A driving trip or resort vacation for the whole fam-ment? Below, instructors Sue Melrose and Ginily can be lots of fun, but how do you maximize ger Irwin, from The Hadley School for the Blind the experience for a child with a visual impair-which offers free distance education courses for family members of a person with a visual impairment, provide their expertise and some ideas to make your family getaway fun for everyone:


Keep the whole family involved in the travel planning process. Children and teenagers who know where they’re going and what to expect are more willing travelers, especially if they have the opportunity to help pick out fun activities.


Once plans take a definite shape, create a simple, accessible map of the travel plan for your child to trace with his/her finger. If traveling by car, a map consisting of paper and string, pipe cleaners and tape, or string over an existing map will do. This helps children understand the travel plan, track the distance traveled, and learn about maps as a useful tool.

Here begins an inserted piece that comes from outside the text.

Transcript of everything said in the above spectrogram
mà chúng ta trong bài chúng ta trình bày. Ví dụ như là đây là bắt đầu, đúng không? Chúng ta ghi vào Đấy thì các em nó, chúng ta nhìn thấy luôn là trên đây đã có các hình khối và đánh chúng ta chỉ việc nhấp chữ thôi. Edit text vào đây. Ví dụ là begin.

If you can’t see out windows, the world becomes very small when you get in a car. Combat con-fined-space fatigue by creating a travel bag with favorite activities like braille playing cards, an audio player, puzzles, and reading materials. “Making braille notes as little surprises along the way can make the trip more fun,” says Ginger Irwin.

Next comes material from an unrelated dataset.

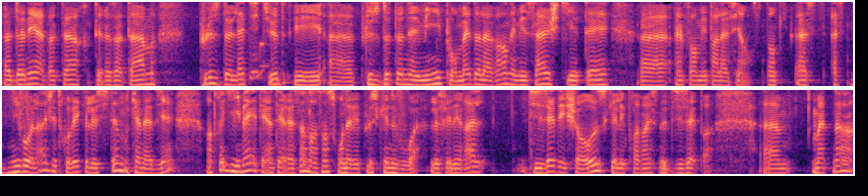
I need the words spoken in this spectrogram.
a donné à Dr Teresa Tam plus de latitude et euh, plus d'autonomie pour mettre de l'avant des messages qui étaient euh, informés par la science. Donc, à, ce niveau-là, j'ai trouvé que le système canadien, entre guillemets, était intéressant dans le sens où on avait plus qu'une voix. Le fédéral disait des choses que les provinces ne disaient pas. Euh, maintenant,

Be prepared to make more stops on the trip to get fresh air and take short walking tours of new locations, especially points-of-interest. Go on small gathering missions and collect simple tactile souvenirs provided by Mother Nature, including interesting rocks, pinecones, leaves, and sand. Melrose has a collection of bottles of sand from many road trips throughout the years.


Trips to the gift shop are essential if you’re at a large tourist destination. Buying miniatures of your location, like the Statue of Liberty, Mount Rushmore, or the Golden Gate Bridge, can help your child understand and tactically navigate your location.


If you plan to go to museums, always call ahead and inquire about tours and accommodations for people with visual impairments. It is best to speak with management, as seasonal employees don’t always know about these opportunities. Some museums and tourist attractions offer audio tours or special “behind the scenes” tours that are not advertised. The same rule applies to special activities and day trips off cruise ships and resorts. By calling ahead and explaining her visual impairment to managers of different day trips during a cruise, for example, Melrose was able to swim with dolphins and go zip-lining. “Explaining my abilities and limitations as a blind person helped the tour staff understand that it wasn’t a risk to let me do these activities, they just had to communicate with me. It’s important not to assume you won’t be able to participate in fun vacation activities because you’re visually impaired.”


Founded in 1920, The Hadley School for the Blind’s mission is to promote independent living through lifelong, distance education programs for people who are blind or visually impaired, their families, and blindness service providers. The world’s largest educator of braille, Hadley enrolls more than 10,000 students in all 50 states and 100 countries each year. For more information, visit or call 800-323-4238.
Past Seminars@Hadley:


Hadley’s travel links.

Access-Able Travel Source. National Park Service. To qualify for a free “Ac<>. cess Pass” to national parks for people with disabilities,
you must provide proof of disability using SATH: Society for Accessible Travel & Hospitali-one of the following: a statement from a licensed ty: Succinct article containing helpful information physician, a document issued by a Federal agenabout services for the blind and visually impaired cy such as the Veteran’s Administration, proof of . Social Security Disability Income or Supplemental
Security Income, or a document issued by a Fred’s Head from APH. Contains links for infor-state agency such as a vocational rehabilitation mation, blogs and twitters, and postings from agency . individuals .